Cognitive inflexibility, difficult to reason with, as if stuck on an idea,
Obsessive/repetitive/compulsive argumentative behaviors,
TICS (repetitive vocalizations of body movements), 
Tourette syndrome, 
Attention deficits and oppositional/defiant behaviors."
When Tommy was tested for strep titers his exceeded 3000. The normal range is generally considered to be between 0-250, although some labs go as high as 400; Maria's results were 7.
Because his condition has probably been ongoing, judging by the results of his strep titers, restoring Tommy's health may be more challenging than it would be had his condition been recognized early. Additionally, since administering medication to him or getting blood work done is so difficult the road ahead is still a long one. The pediatrician who first suggested Tommy had PANDAS was not familiar enough with the condition to treat him, and the few doctors who are willing to help are located out-of state. Yet, at least there is hope again, as distant as it may be.

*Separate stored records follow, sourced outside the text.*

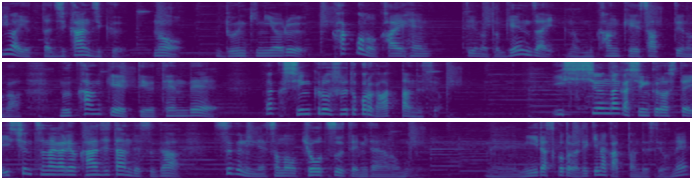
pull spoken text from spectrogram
今言った時間軸の分岐による過去の改変っていうのと現在の無関係さっていうのが無関係っていう点でなんかシンクロするところがあったんですよ。一瞬なんかシンクロして一瞬つながりを感じたんですがすぐにねその共通点みたいなのを、ね、見出すことができなかったんですよね。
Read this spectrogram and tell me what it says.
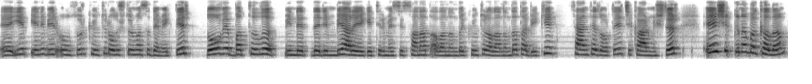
e, yepyeni bir unsur, kültür oluşturması demektir. Doğu ve batılı milletlerin bir araya getirmesi sanat alanında, kültür alanında tabii ki sentez ortaya çıkarmıştır. E şıkkına bakalım.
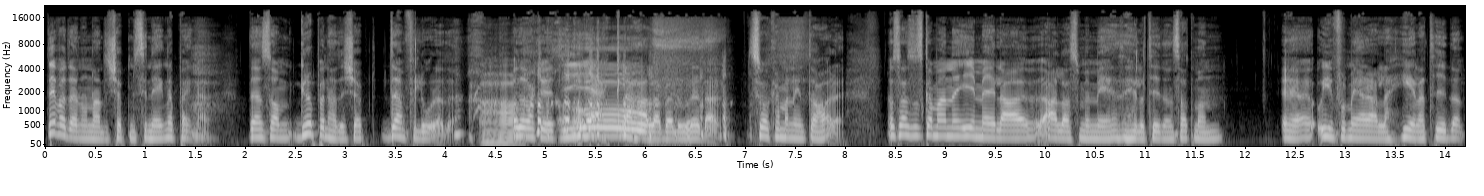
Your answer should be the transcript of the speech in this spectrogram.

I write this, with the permission of my sister-in-law who graciously allowed me to share her family's story, in the hopes that it might serve two purposes. First, to educate those who read it as to the existence of PANDAS, and also to draw awareness to the enormous gap in medical care relating to adults with Autism. When Tommy was first diagnosed I had never even heard of the condition; now, with the advances made in diagnosing it, Autism has become painfully familiar. Although it is encouraging to see very young children receiving the early intervention that can improve their lives so dramatically, the absence of that same kind of attention for adults with Autism is truly disheartening.
It is my sincere hope that some good might come from this story; that today you might be touched by the words I have put to paper for a boy who is unable to say them himself. How unimaginably lonely it must be to live in Tommy's world....it shouldn't be made harder, because he can't receive the medical care that the rest of us take for granted.